" @setting b:myplugin_enable_thing
" Enable a thing in the current buffer.

Maktaba flags with doc comments are also automatically recognized:

" Supported things.
call s:plugin.Flag('things', ['a', 'b'])


Contains a list of commands available to the user. Vimdoc understands -bang, -nargs, -range, -count, -register, and -buffer. (It ignores -bar.) It will parse out the arguments in the order that they are mentioned in the comment block above the command and will generate a usage line for the command. For example, the following comment block:

" Spawns two new zerglings from the given {hatchery}
" Attacks all units in the selected [range] upon spawning.
" [larva], if given, will be used to spawn the zerglings.
" Otherwise a larva will be selected at random.
" [!] forces the zerglings to spawn even if you don’t have enough
" overlords. Caution: this may make your swarm uncontrollable.
command -range -bang -nargs=+ -bar SpawnZerglings
    \ call zerg#spawn(ZERGLINGS, '<bang>' == '!', <f-args>)

will generate the following usage line:

:[range]SpawnZerglings[!] {hatchery} [larva]

You can override the usage line with the @usage command, which takes a list of arguments. Any arguments that look like vim variable names (\I\i+) will be assumed to be parameters, and their required-ness will be inferred from the docs. You can force required-ness by providing arguments that look like vim variables wrapped in curly (required) or square (optional) brackets. Empty curly brackets stand in for the remainder of the inferred required variables. Empty square brackets stand in for the remainder of the inferred optional variables. For example:

" @usage {} [first] []
" Start with {base}, add [second] to [first] and divide by [third].
command SomeCommand ...


:SomeCommand {base} [first] [second] [third]

For more advanced usage, you may use the @command directive. This is useful either when your command takes a non-standard argument list (like :substitute) or when your command is not recognized by vimdoc (when you :execute 'command' s:name).

The @command directive takes one argument, which is the entire usage line. {} expands to all of the inferred required parameters, [] to all of the inferred optional parameters, and <> to the complete inferred command name with built-in flags included. For example:

" @command <>/{pattern}/{string}/[flags] [count]
command -range -bang -nargs=1 Substitute ...

generates the usage line:

:[range]Substitute[!]/{pattern}/{string}/[flags] [count]

An argument which may be given multiple times should be suffixed with an ellipsis. For example, {arg...} documents an argument that may appear once or more and [arg...] denotes an argument that may appear zero or more times.

Sometimes you want a command to have more than one usage. For that you may use more than one usage directive. Example:

" @usage {list} {index} {item}
" Add {item} to {list} at {index}.
" @usage {dict} {key} {value}
" Set {dict} {key} to {value}.
" @all
" WARNING: Will launch the nuclear missiles.
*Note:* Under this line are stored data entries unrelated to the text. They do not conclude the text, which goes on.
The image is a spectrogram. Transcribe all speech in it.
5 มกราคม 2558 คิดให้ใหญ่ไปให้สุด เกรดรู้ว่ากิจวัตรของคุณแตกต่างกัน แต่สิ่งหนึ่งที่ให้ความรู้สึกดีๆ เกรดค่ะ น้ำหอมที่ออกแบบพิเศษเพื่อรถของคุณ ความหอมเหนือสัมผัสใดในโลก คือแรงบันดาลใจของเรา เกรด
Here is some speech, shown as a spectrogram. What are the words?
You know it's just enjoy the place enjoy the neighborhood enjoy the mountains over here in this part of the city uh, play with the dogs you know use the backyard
This will generate two docs for the command: one for list, one for dicts. An @all directive denotes that the remainder of the block will be included in all usages. In the above example, the warning will be included in both the list and the dict version of the command docs.


Vimscript kinda-sorta supports object oriented programming via dictionaries with functions attached. (See :help Dictionary-function.) Vimdoc helps you group these dictionaries and their methods in one place in the documentation.
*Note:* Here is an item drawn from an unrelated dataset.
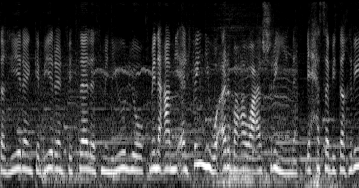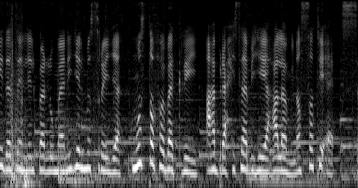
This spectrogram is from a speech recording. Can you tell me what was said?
تغيير كبير في الثالث من يوليو من عام 2024 بحسب تغريدة للبرلماني المصري بكري عبر حسابه على منصة إكس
You may describe a dictionary object type using the @dict annotation in a comment block that is above a blank line. Then you may annotate the dictionary functions with the @dict directive to have them grouped with the dictionary description. (Such functions will not be listed in the functions section.)


Function documentation is very similar to command documentation.

The order of required parameters is inferred by looking at the function declaration.

The order of optional parameters is inferred by the order they are mentioned in the comment block. Use the @usage command as described in the Command section to correct the order of optional arguments.

Functions may have multiple usages just like commands. Functions are not exposed in the help docs by default. Use @public to make them public by default.

@function can be used to tell vimdoc about a non-obvious function (such as one created by :execute). (), {}, and [] expand as in @command.